On the first day of the 2015 calendar year, the Atlanta Braves packaged a pair of useful arms in David Carpenter and Chasen Shreve to acquire Manny Banuelos. A little more than a week later, the Braves sent pitcher Nate Hyatt and third baseman Kyle Kubitza to the Angels. Both players who could have potentially helped a bad Braves team in 2015, but the Braves wanted young left-hander Ricardo Sanchez.
Both trades – and there were others – were a sign that the Braves were willing to cash in high-floor guys for higher-ceiling, but riskier options. Yesterday, the Braves went to the well once more and packaged Robert Whalen and Max Povse for Alex Jackson, formerly of the Mariners’ organization. A player to be named later will eventually also be sent from the Mariners. (Ed.: On 12/9/16, Tyler Pike was announced as the player to be named later. For more on him, click here.)
A right-handed outfielder, Jackson was the sixth overall selection of the 2014 draft. That alone makes this a bit of a surprise because the M’s were so willing to cash him in. The young man turns 21 on Christmas and just finished a 92-game run with Clinton in the Midwest League (A-ball). While a catcher when he was at the prep level, Jackson has settled into right field since going pro. There are some who believe the Braves may try him again at catcher, but I tend to believe that with his offensive issues (I’ll get to that), Atlanta won’t try to add on with a move back behind the plate.
When the Braves picked Braxton Davidson 26 picks after Jackson in 2014, people graded Davidson’s raw power potential as elite in that year’s draft. It’s worth remembering that Jackson was right there with him. Entering the draft, Baseball America named him the top position player available. In 135 games in high school, he crushed the opposition for a .375 batting average and 47 home runs. He was on his way to the University of Oregon to play baseball, but $4.2 million has a way to change people’s minds.
To this point, we have seen a little of that raw power so many raved about (21 HR, .166 ISO), but too many strikeouts (223 in 793 PA). The Braves hope the switch to Atlanta’s system will allow Jackson to start over. His swing has been tinkered with and needs even more work. It almost looks like he’s fighting himself to get the barrel through the zone. He does show a decent eye at the plate (8.9 BB%) and had a .346 wOBA while playing in a hard park to hit homers as a right-handed batter (89 HR park factor over 3 years). According to Statcorner, his adjusted wOBA was 109, which means when you take into account league and park factors, his production was actually 9% above the average.

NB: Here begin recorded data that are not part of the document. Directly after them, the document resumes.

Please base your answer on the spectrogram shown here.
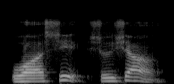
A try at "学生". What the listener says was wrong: শুয়েশাও মানে হচ্ছে কলেজ, আপনাকে বলতে হবে শুয়েশাং, শাং, শুয়েশাং।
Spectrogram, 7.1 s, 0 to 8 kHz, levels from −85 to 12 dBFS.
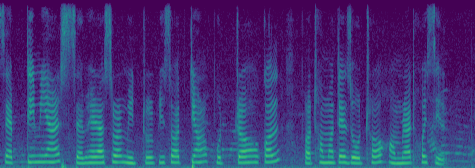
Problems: none marked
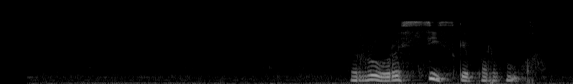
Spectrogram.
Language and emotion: Russian, angry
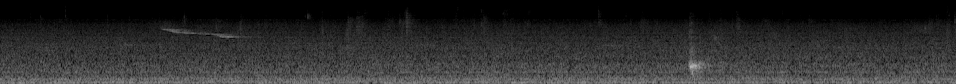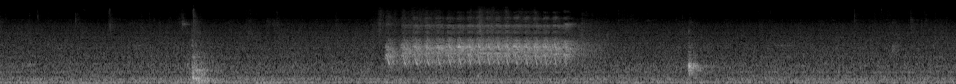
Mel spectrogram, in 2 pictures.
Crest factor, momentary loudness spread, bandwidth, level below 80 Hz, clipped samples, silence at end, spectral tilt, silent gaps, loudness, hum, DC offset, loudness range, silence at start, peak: 22 dB; 13 LU; 16 kHz; -44 dBFS; under 0.1%; 0 s; -4 dB/octave; none; -32 LUFS; none; under 0.1%; 10 LU; 0 s; -12 dBFS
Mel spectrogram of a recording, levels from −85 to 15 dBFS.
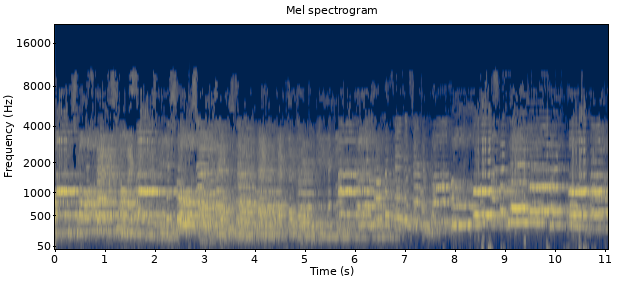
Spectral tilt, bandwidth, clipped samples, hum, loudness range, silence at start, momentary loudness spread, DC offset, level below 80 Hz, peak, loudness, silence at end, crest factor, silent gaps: -5 dB/octave; 10 kHz; under 0.1%; none; 6 LU; 0 s; 11 LU; under 0.1%; -54 dBFS; 0 dBFS; -12 LUFS; 0 s; 12 dB; none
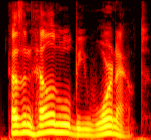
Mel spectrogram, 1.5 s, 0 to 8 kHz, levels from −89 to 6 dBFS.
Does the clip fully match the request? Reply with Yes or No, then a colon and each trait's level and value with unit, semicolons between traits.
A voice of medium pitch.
Yes: medium, 145 Hz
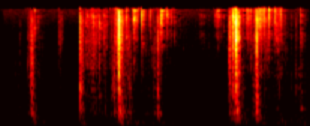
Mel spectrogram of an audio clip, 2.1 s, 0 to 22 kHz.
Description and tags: Turning Key.V2
Foley Recording of putting a key into a socket and turning the key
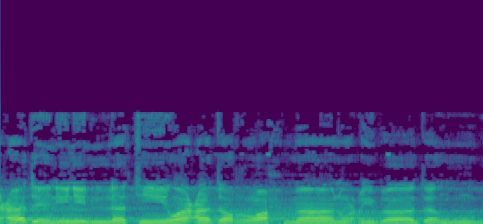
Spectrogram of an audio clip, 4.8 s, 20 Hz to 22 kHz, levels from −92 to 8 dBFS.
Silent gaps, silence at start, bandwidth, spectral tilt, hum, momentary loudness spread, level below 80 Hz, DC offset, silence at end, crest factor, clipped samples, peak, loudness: none; 0 s; 11.5 kHz; -6.5 dB/octave; none; 5 LU; -66 dBFS; under 0.1%; 0 s; 16 dB; under 0.1%; -2 dBFS; -17 LUFS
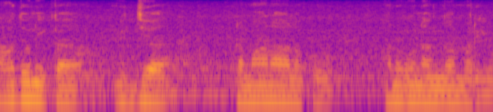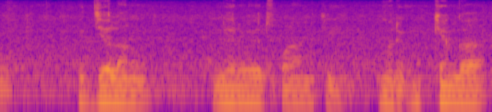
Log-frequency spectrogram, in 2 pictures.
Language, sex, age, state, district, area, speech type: Telugu, male, 18-30, Andhra Pradesh, Guntur, urban, spontaneous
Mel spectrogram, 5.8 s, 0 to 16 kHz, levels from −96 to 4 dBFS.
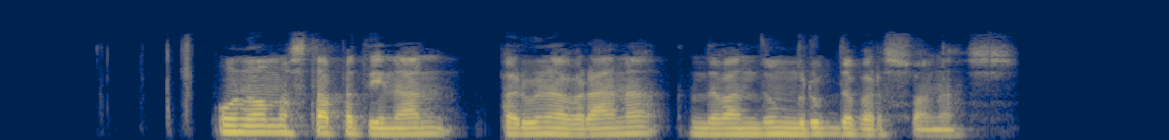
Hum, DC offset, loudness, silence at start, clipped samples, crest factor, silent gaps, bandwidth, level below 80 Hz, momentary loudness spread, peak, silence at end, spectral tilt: none; under 0.1%; -20 LUFS; 1.1 s; under 0.1%; 18 dB; 2.47-2.51 s; 6.6 kHz; -56 dBFS; 9 LU; -2 dBFS; 0.8 s; -8 dB/octave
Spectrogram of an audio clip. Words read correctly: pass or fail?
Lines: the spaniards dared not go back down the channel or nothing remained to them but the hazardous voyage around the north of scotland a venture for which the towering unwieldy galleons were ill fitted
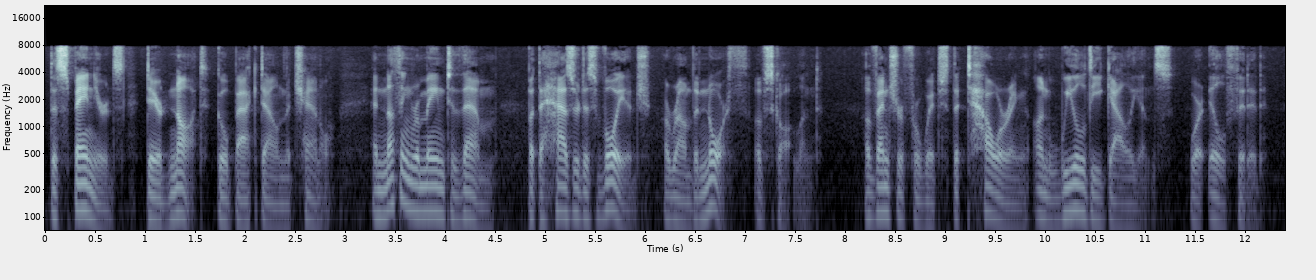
fail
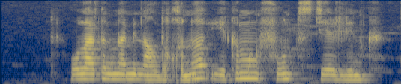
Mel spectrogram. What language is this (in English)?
Kazakh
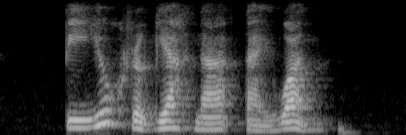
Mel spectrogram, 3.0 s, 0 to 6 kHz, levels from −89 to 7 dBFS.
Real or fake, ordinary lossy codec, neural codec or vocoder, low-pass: real; Opus, 32 kbps; none; 5.4 kHz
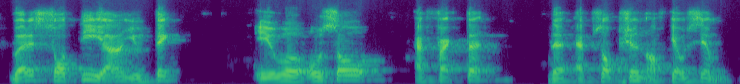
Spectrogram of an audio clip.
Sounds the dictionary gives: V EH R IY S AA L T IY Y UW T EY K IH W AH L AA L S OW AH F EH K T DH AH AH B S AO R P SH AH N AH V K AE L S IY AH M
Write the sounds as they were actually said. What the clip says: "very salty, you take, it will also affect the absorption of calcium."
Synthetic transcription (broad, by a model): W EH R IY S AA T IY Y UW T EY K IH W AH L AA L S OW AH F EH K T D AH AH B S AO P SH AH N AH F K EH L S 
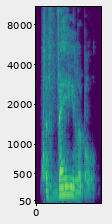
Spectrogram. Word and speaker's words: available: Now, another thing you have to remember about this word is that we put the stress on the second syllable. Veil. Veil. So now we have veil and able. Vailable. Vailable. And all we're missing is a very short vowel sound at the beginning of this word. Available. Available.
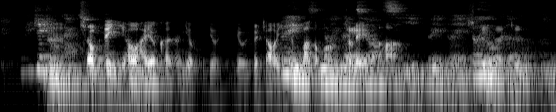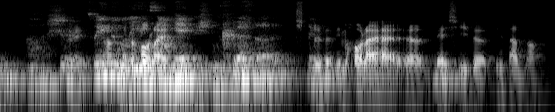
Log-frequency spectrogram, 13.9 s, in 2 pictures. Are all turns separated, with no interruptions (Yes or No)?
No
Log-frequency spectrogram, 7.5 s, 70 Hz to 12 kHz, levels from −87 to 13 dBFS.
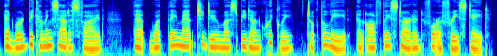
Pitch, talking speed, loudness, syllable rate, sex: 165 Hz, 195 wpm, -18 LUFS, 4.9 syllables/s, female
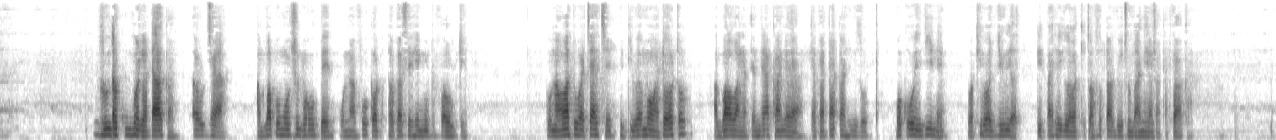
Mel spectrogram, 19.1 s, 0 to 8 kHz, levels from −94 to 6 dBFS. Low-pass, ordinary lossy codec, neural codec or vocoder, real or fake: 7.2 kHz; MP3, 32 kbps; codec, 16 kHz in and 24 kHz out, 0.6 kbps, FireRedTTS-2 codec; fake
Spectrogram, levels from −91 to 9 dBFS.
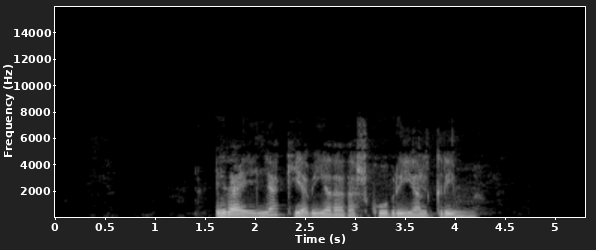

And remember…we are talking about a guy who had a bad year. And he did, but beyond the potential, there are some signs here that Jackson could be on the rise. Yes, his swing needs more work, but his line drive rate was up about 6% last year. His strikeout looking rate fell nearly 1%. He hit about 3% fewer pop-ups. By themselves, these stats tell us little but taken collectively, they could – and I have to stress could – be a sign that he’s “getting it” more than he did in 2015 and responding better to coaching.
But even if Jackson is a lottery ticket that doesn’t become a winner, the Braves traded from a strength and didn’t unload any top prospects. Max Povse is a personal favorite of mine because he’s a freak of nature on the mound. He’s a 6’8″ behemoth who gets great sinking action with his low 90’s fastball. It’s tough to even locate the ball when he pitches because all you see is a mess of legs and arms come flying your direction as he cocks and delivers the ball. With his control and groundball tendencies, Povse would have also been a favorite of Roger McDowell, who stressed both.
Also headed to the Mariners is Robert Whalen, who I would classify as a maximizer in that he maximizes everything he has to try to get batters out. He’s smart and not just because he’s smart enough to realize he can’t get by on a plus pitch or absurd stuff. Another groundball guy, Whalen throws a lot of pitches (a half-dozen of them) and knows when and how to use them.
That’s a lot of praise for both pitchers and they deserve it. Both could help the Mariners in 2017. Here’s the but, though. While both pitchers are prospects deserving of a look, neither rank highly both in terms of their respective placement among top pitching prospects in the system or rank highly in general compared to their minor league peers. To put it more bluntly, if all three reached their best case scenarios, the Braves traded a pair of 2 WAR pitchers for a batter capable of 4.5 WAR and then some. That’s not to say any of the previous sentences happens and quite frankly, the better money is on Povse or Whalen posting 2 WAR versus Jackson posting All-Star worthy money.
But…there’s a chance it could happen. The Braves followed the safe philosophy under Frank Wren where they valued high floors and depth over lottery tickets. John Coppolella and John Hart have proven that while depth is important, you gotta buy that lottery ticket every now and then. Sure, most will provide no return for your investment, but eventually, there’s going to be a win and that, my friends, will be a game changer for this franchise.